“Ooh, Mama Bear angy!” giggled Zhao, with a clap of his big puppy-paw hands.
“Back off, Vernon. Jesus.” Betancourt shooed Zhao away from the Mercedes, ducked to look inside. “Don’t worry about him. He’s just a jackass. You don’t make trouble for us, we won’t make trouble for you, okay? But nobody gets an audience with Mr. Dreyfus-Meillassoux without obeying the rules.”
After several seconds of silence, Caren heard Grenville’s voice, monotone as always—“Let me park my car”—and moments later he joined her—didn’t set the car alarm this time, she registered—his porcelain-doll face somehow even more expressionless a mask than usual. She noticed his hands trembling ever so slightly as he disabled the tracking on his phone and handed it over to Betancourt, offered his wrists for bracers.
“Verny drive the pretty car again?” Zhao asked Betancourt, clasping his hands and batting his eyelashes at his colleague.
“No, Jesus. Never.” Betancourt shoved a hand in Zhao’s trousers pocket, yanked out his car keys. “Look, you hit a fucking bird, for Chrissakes. Clipped its fucking wing or something. Poor lil’ bastard’s back there hopping around with a fucked-up fucking wing.” He jerked his head in the direction of a pigeon that was hobbling around several yards behind them, dragging a broken wing.
“Oopsie,” said Zhao. “Guess I better fix that.” He glanced back at the bird, fluttered the fingers of his left hand dramatically in the air, then brought them together in a snap.
The pigeon collapsed to the pavement in a mangled heap.
The small feathered mass twitched once…twice…before going deathly still, a pool of dark blood spreading rapidly beneath it.
After a silence—
“Maleficer,” whispered Grenville, aiming a laser-stare at Zhao.
“Whatcha gonna do? Call the Hounds?” Zhao grinned.
“Fucking Christ, Vernon. Stop showing off.” Betancourt produced a pair of black scarves from his coat pocket.
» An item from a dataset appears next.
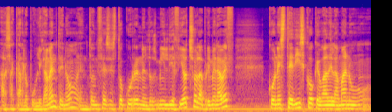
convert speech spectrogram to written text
a sacarlo públicamente, ¿no? Entonces esto ocurre en el 2018, la primera vez, con este disco que va de la mano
For once, Zhao’s expression lacked any trace of humor. “Just figured our guests oughtta know up front what happens if they step one eensy pinky toenail-sliver out of line.” He looked Caren and Grenville each in the eyes—a dark, smoldering stare—then once more broke into his Howdy Doody grin. It was the last thing Caren saw before the blindfold covered her eyes.